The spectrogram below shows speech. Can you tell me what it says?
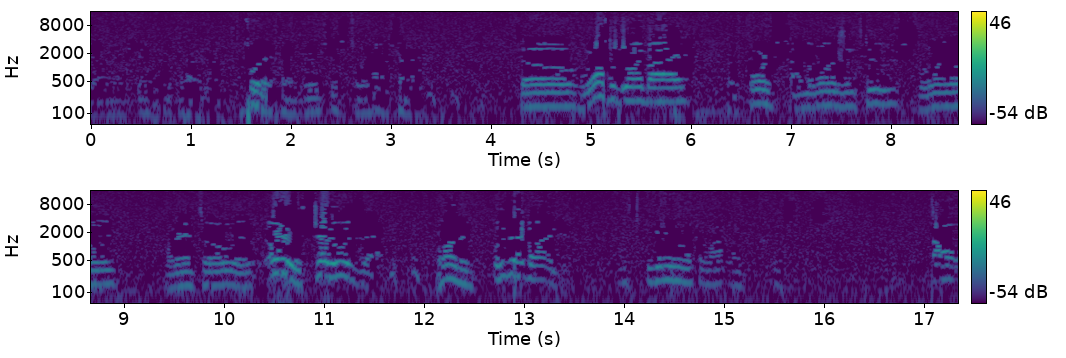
Yeah, that's it. Twitter thing, dude. It's just Twitter. So, we're also joined by, of course, on the ones and twos, the one and only, Lorenzo. And, oh, shit, who is that? Morning. Who's that behind you? It's beginning to look a lot like Oh.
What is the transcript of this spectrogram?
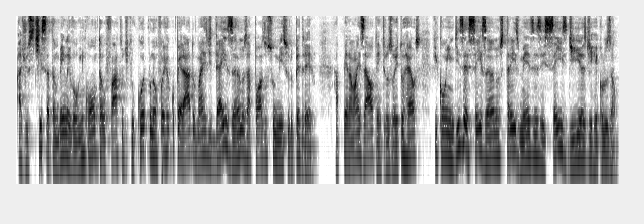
A justiça também levou em conta o fato de que o corpo não foi recuperado mais de 10 anos após o sumiço do pedreiro. A pena mais alta entre os oito réus ficou em 16 anos, 3 meses e 6 dias de reclusão.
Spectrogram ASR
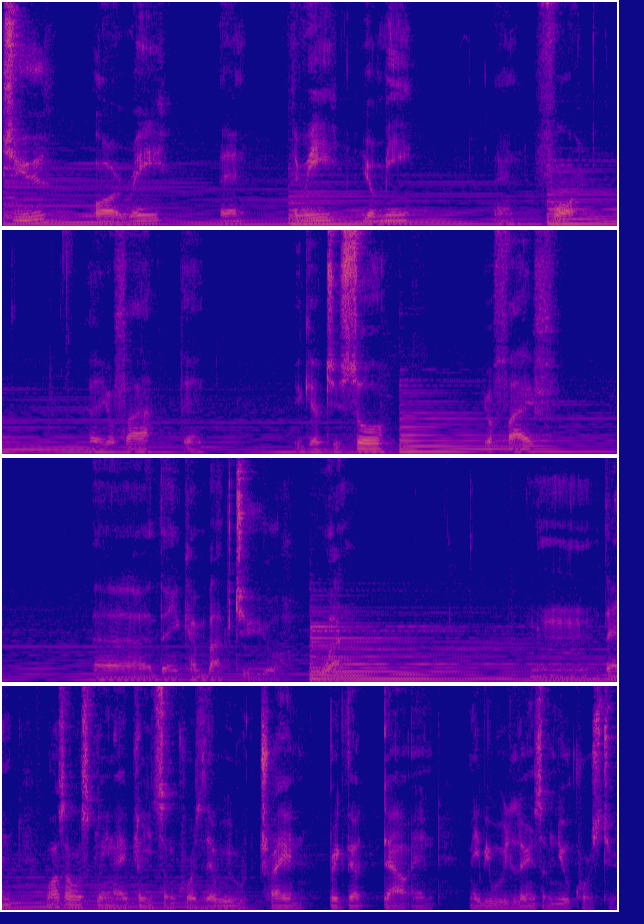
two or re, then three, your mi, then four, uh, your fa, then you get to so, your five, uh, then you come back to your one. Mm, then whilst I was playing, I played some chords that we would try and break that down and maybe we learn some new chords too.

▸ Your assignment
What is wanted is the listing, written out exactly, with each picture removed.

▸ Exercise result
The spectrogram below shows speech. Can you tell me what it says?
Yeah, that's it. Twitter thing, dude. It's just Twitter. So, we're also joined by, of course, on the ones and twos, the one and only, Lorenzo. And, oh, shit, who is that? Morning. Who's that behind you? It's beginning to look a lot like Oh.
What is the transcript of this spectrogram?
A justiça também levou em conta o fato de que o corpo não foi recuperado mais de 10 anos após o sumiço do pedreiro. A pena mais alta entre os oito réus ficou em 16 anos, 3 meses e 6 dias de reclusão.
Spectrogram ASR
two or re, then three, your mi, then four, uh, your fa, then you get to so, your five, uh, then you come back to your one. Mm, then whilst I was playing, I played some chords that we would try and break that down and maybe we learn some new chords too.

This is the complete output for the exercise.